Listen now, this is important. The first stories they tell you aren’t real; they’re only bits and pieces of your yesterdays strewn like socks on the floor. Pay them no attention.
Look for a path or a stairway, a door or an opening of some kind. Look closely at the quality of light around it; listen for faint music. Follow where it leads you. Describe to yourself what you’re seeing so you don’t sink into sleep.
Pick one object as a key and bring it back with you to help you remember. Write the dream down. Ask what it means. Listen to what it tells you.
Tomorrow, the morning dreams will flow again, in the magical space between waking and sleep. And tomorrow the door will stand open for you, and all the secret worlds will sing their songs.
What if each task was a privilege and joy, and you accomplished it with ease?
What if you decided there was no one you had to please?
What if you let your work be play? What if you thought it was fun?
Wouldn’t it wow you?
Wouldn’t it wow them?
Wouldn’t it get things done?
Imagine the magic you could perform if you took on each job with pleasure, if you dug right in as if you thought you were digging for wondrous treasure?
If you slipped into each moment with confidence and delight, imagine how smoothly things would flow, how many things would go right.
It’s all a matter of attitude. You can make things tough, you know. Or you can dance through the minutes gracefully, like grasses in the snow.
The little shrub sat by the edge of the abandoned playground in the snow. Since they drained the lake last spring, no one walked here any more.
It might have been lonely. But it was too filled with joy to think about what was missing. Instead it celebrated how much it had been given.
Here was the snow, after all, sparkling in the sun, and the sun itself, painting everything with light. And now and then, geese would descend from the sky, and strut their comical struts and tell the tales of their travels.
It might have felt inadequate, tucked as it was beside the towering pines. But it was too glad in its being to compare itself with others. It simply rejoiced in all its good fortune.
The soil that nurtured its roots was roomy and rich; the clouds brought it rain. It had good neighbors. It had the gift of life itself, freely given, asking nothing in return.
It had the starry skies at night, and the song of the wind playing on the slopes of the hills. It had the seasons, each with its own wondrous gifts.

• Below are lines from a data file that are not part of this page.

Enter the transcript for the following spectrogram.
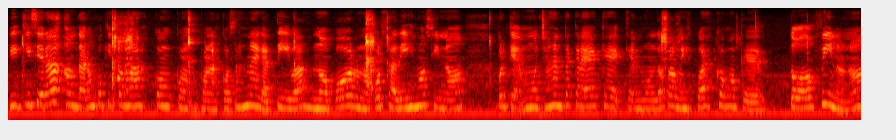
y quisiera andar un poquito más con, con, con, las cosas negativas, no por, no por sadismo, sino porque mucha gente cree que, que el mundo promiscuo es como que todo fino, ¿no?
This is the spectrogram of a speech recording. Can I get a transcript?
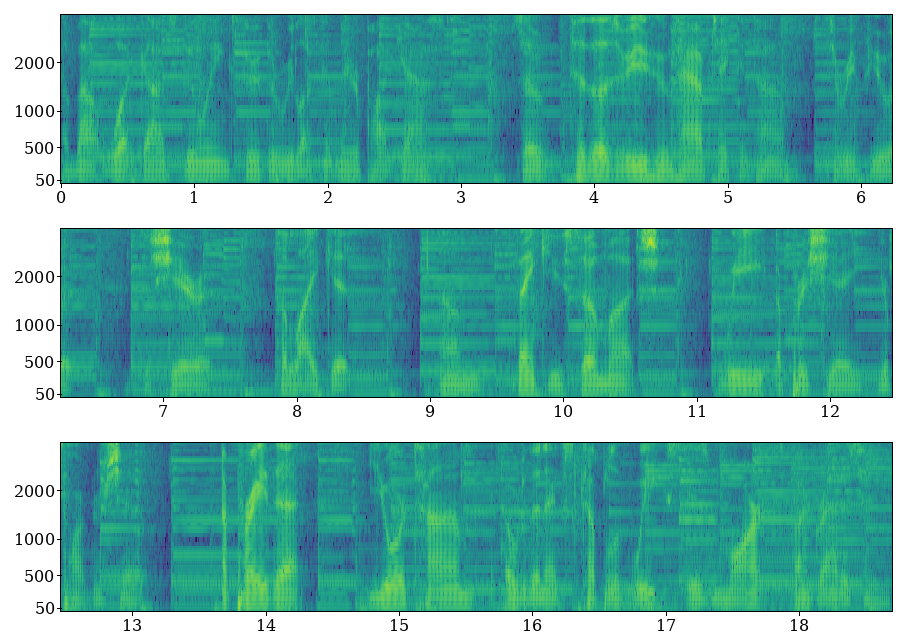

And so it grew and put forth its lovely colors and sang its melody of gratitude, which, as it turned out, erased every potential complaint.